Adult institutions[edit | edit source]

A college level military academy is an institute of higher learning of things military. It is part of a larger system of military education and training institutions. The primary educational goal at military academies is to provide a high quality education that includes significant coursework and training in the fields of military tactics and military strategy. The amount of non-military coursework varies by both the institution and the country, and the amount of practical military experience gained varies as well.

Military academies may or may not grant university degrees. In the U.S., graduates have a major field of study, earning a Bachelor's degree in that subject just as at other universities. However, in British academies, the graduate does not achieve a university degree, since the whole of the one-year course (nowadays undertaken mainly but not exclusively by university graduates) is dedicated to military training.

There are two types of military academies: national (government-run) and state/private-run.

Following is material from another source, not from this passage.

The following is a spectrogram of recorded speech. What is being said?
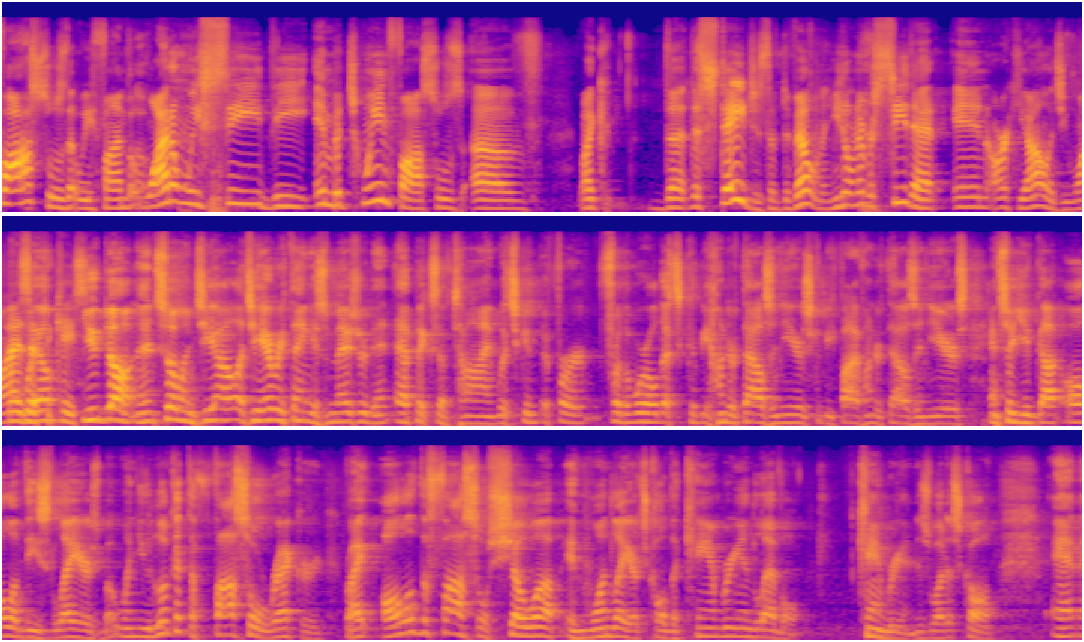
fossils that we find, but oh. why don't we see the in between fossils of like the, the stages of development. You don't ever see that in archaeology. Why is well, that the case? You don't. And so in geology, everything is measured in epochs of time, which can, for, for the world, that could be 100,000 years, could be 500,000 years. And so you've got all of these layers. But when you look at the fossil record, right, all of the fossils show up in one layer. It's called the Cambrian level. Cambrian is what it's called. And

  • Graduates from national academies are typically commissioned as officers in the country's military. The new officers usually have an obligation to serve for a certain number of years. In some countries (e.g. Britain) all military officers train at the appropriate academy, whereas in others (e.g. the United States) only a percentage do and the service academies are seen as institutions which supply service-specific officers within the forces (about 15 percent of US military officers).
  • State or private-run academy graduates have no requirement to join the military after graduation, although some schools have a high rate of graduate military service. Today, most of these schools have ventured away from their military roots and now enroll both military and civilian students. The only exception in the United States is the Virginia Military Institute which remains all-military.

See also[edit | edit source]

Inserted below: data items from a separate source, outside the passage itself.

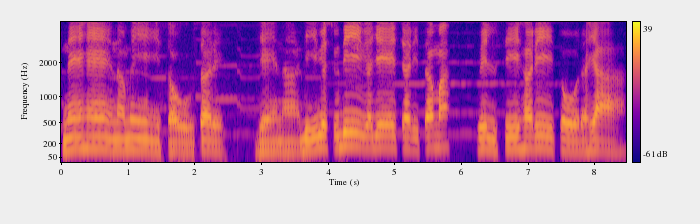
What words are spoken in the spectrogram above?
સ્નેહે નમી સૌ તરે જેના દિવ્ય સુદિવ્ય જે ચરિતમાં વિલસી હરિ તો રહ્યા.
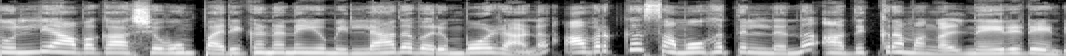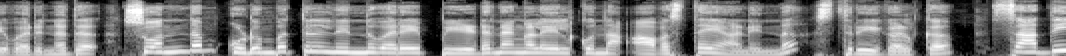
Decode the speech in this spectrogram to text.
തുല്യാവകാശവും പരിഗണനയുമില്ലാതെ വരുമ്പോഴാണ് അവർക്ക് സമൂഹത്തിൽ നിന്ന് അതിക്രമങ്ങൾ നേരിടേണ്ടി വരുന്നത്. സ്വന്തം കുടുംബത്തിൽ നിന്നുവരെ പീഡനങ്ങളേൽക്കുന്ന അവസ്ഥയാണിന്ന് സ്ത്രീകൾക്ക്. സതി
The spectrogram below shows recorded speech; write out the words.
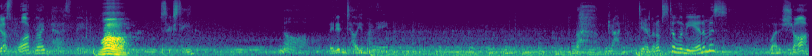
Just walk right past me. O, 16? No, they didn't tell you my name. Ah, God damn it, I'm still in the Animus? Quite a shock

References[edit | edit source]

  1. "Woolwich History". http://www.woolwichcentral.com/location-and-lifestyle/woolwich-history/. 
  2. Richard A Harmon. "Perspectives in the History of Military Education and Professionalism". http://www.usafa.edu/df/dfh/docs/Harmon22.pdf. 
  3. Major-General John Gaspard Le Marchant (1766-1812) Defence Academy
  4. H16511 Dr. Richard Arthur Preston "To Serve Canada: A History of the Royal Military College of Canada" 1997 Toronto, University of Toronto Press, 1969.
  5. 4237 Dr. Adrian Preston & Peter Dennis (Edited) "Swords and Covenants" Rowman And Littlefield, London. Croom Helm. 1976.
  6. H16511 Dr. Richard Preston "R.M.C. and Kingston: The effect of imperial and military influences on a Canadian community" 1968
  7. H1877 R. Guy C. Smith (editor) "As You Were! Ex-Cadets Remember". In 2 Volumes. Volume I: 1876-1918. Volume II: 1919-1984. Royal Military College. [Kingston]. The R.M.C. Club of Canada. 1984
  8. "To Serve Canada: A History of the Royal Military College since the Second World War", Ottawa, University of Ottawa Press, 1991.
  9. http://eta.mod.gov.ge/index.php?page=home&lang=1
  10. List of Uganda Military Schools
  11. One Thousand Somalis Graduate From Bihanga Military School
  12. Kalama Warfare Training School Opened in 2005 at Kabamba
  13. Colonel Geoffrey Kyazze is Commandant of KWTS
  14. Kalama Warfare Training School Located at Kabamba
  15. Oliver Tambo Leadership School Located at Kaweweta, Nakaseke District
  16. South Africa Donates Equipment to Oliver Tambo School
  17. About Uganda Airforce Academy
  18. The NUST Located at Lugazi
  19. About Uganda Urban Warfare Training School
  20. "History of Academy". Army Academy named after hetman Petro Sahaydachyi. http://www.asv.gov.ua/content.php?lang=en&page=1_0. Retrieved 3 July 2013. 
  21. (Ukrainian) Official website of National Defense University of Ukraine
  22. Georgia Military School - Reviews, Tuition, Athletics

This page uses Creative Commons Licensed content from Wikipedia (view authors).
Community content is available under CC-BY-SA unless otherwise noted.